Through progressive policies and procedural reforms, India has catapulted the defence industry to serve not only Indian but also global requirements

Defence cooperation and partnership between India and Bangladesh have made significant gains in the last few years, Raj Kumar, Secretary, Defence Production, the Ministry of Defence said on Thursday.

Addressing a virtual session ‘India and Bangladesh-Make for the World,’ organized by FICCI, jointly with the High Commission of India, Bangladesh and Ministry of Defence, Raj Kumar added that the close proximity of Indian shipyards to Bangladesh is an additional advantage for both the nations.

“This may result in a long-term strategic partnership in production, development and maintenance. It will be a win-win situation for both the nations to achieve their common objectives. The strategic partnership between India-Bangladesh can become a pillar of regional strength and economic cooperation,” he noted.

The Defence Production Secretary said that India has a robust ship building industry with an ecosystem of world class public and private ship building companies.

“The ships constructed by Indian shipyards are of global standards and are extremely cost effective. Our shipyards are also willing to partner with Bangladeshi shipyards for construction of platforms as per Bangladesh requirements through JVs, co-development and collaboration for both commercial and defence requirements,” he added.

Highlighting opportunities in the defence sector, the Defence Ministry official stated that Bangladesh armed forces are looking for suppliers for their ambitious military modernization drive called Forces Goal 2030. Indian defence industry has been galvanized through progressive policies and procedural reforms, which has catapulted the industry to serve not only the Indian but global requirements as well, he added.

“India has a vast defence industrial base of 41 Indian ordnance factories, 9 defence PSUs, along with a vibrant private sector and over 12,000 MSMEs. Indian defence industries can offer various proven hi-tech platforms, systems, sub-systems in air, land, sea, and space applications. India can offer MRO facilities to Bangladesh and with its proven expertise in software, India can offer technological solutions in the digital field as well,” the Defence official maintained.

India, he said, has also extended a defence line of credit of US$ 500 million to Bangladesh that is already operational. We are keen to work with Bangladesh for platforms like Akash, radars, mortars, artillery guns, ammunitions etc., emphasized the official.

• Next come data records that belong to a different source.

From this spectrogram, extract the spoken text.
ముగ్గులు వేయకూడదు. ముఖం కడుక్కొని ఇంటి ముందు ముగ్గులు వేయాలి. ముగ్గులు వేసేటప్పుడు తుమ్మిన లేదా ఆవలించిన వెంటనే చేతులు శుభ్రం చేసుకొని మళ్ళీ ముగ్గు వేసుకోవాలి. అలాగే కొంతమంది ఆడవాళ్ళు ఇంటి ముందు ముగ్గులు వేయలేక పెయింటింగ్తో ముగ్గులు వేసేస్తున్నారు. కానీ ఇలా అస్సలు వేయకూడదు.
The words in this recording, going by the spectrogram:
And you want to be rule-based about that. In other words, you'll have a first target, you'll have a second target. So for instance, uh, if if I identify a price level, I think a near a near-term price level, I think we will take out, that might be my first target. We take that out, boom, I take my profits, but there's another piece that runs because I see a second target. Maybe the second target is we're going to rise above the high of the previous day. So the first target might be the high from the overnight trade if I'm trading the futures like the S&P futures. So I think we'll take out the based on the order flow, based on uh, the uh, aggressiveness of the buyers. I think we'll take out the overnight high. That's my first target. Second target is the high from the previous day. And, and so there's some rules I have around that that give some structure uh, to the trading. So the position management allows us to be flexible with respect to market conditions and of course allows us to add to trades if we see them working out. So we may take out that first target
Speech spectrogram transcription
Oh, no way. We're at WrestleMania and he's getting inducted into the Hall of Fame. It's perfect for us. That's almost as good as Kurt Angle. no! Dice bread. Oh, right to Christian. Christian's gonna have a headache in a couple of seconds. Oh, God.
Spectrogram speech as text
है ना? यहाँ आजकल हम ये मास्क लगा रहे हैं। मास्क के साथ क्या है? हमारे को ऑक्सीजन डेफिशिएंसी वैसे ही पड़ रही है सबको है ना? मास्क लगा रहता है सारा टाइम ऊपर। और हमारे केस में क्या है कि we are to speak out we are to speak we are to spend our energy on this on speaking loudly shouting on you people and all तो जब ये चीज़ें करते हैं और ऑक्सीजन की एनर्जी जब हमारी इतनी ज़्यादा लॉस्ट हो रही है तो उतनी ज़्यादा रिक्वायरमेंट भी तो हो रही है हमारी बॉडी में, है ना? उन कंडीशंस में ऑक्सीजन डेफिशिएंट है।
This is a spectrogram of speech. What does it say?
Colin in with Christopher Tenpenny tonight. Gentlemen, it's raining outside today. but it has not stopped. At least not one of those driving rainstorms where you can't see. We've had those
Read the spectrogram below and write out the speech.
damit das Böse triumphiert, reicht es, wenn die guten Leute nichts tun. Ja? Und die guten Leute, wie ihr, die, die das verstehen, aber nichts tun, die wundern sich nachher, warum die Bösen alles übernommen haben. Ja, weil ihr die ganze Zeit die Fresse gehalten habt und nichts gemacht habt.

Participating in the event, Khalid Mahmud Chowdhury, Minister of Shipping, Govt of Bangladesh said that Bangladesh is the third largest economy in South Asia with a rich history in ship building. “Today, ship building is a growing industry in Bangladesh and has great potential. Since independence, Bangladesh has created a large fleet of 20,000 inland and coastal commercial vessels,” he said.

On the other hand , Vikram K Doraiswami, High Commissioner of India, Dhaka said that there is a natural synergy between India and Bangladesh in working together to develop and leverage each other's capacities as a matter of jointly harnessing capabilities for each other.

“There is an ocean of untapped potential in the maritime domain from resources to science, from shipbuilding to infrastructure. The centrality of the Indo-Pacific idea and security along with growth for all the regions underpins the notion of ensuring that the maritime domain remains free, open & accessible to all for trade and commerce,” he added.

Sanjay Jaju, Additional Secretary (DP), Ministry of Defence, Govt of India said that the Indian defence sector has a lot of potential and further invited Bangladeshi companies to invest in this sector. “We have opened up two defence industrial corridors in UP and Tamil Nadu and both corridors will leverage existing ordnance factories and private manufactures in the region. We invite investments from Bangladesh in these corridors and explore opportunities where we can co-produce and co-develop equipment for mutual use.”

He further said that the government is also giving impetus to Atmanirbharta, which does not mean going into protectionism. “The idea is to create self-reliance, not just in defence production but also creating linkages with global supply chains,” he added.

He stated that the government has decided to put embargo on 101 items, which will be manufactured domestically, and some of these items are going to be important for the industry and the governments on both sides.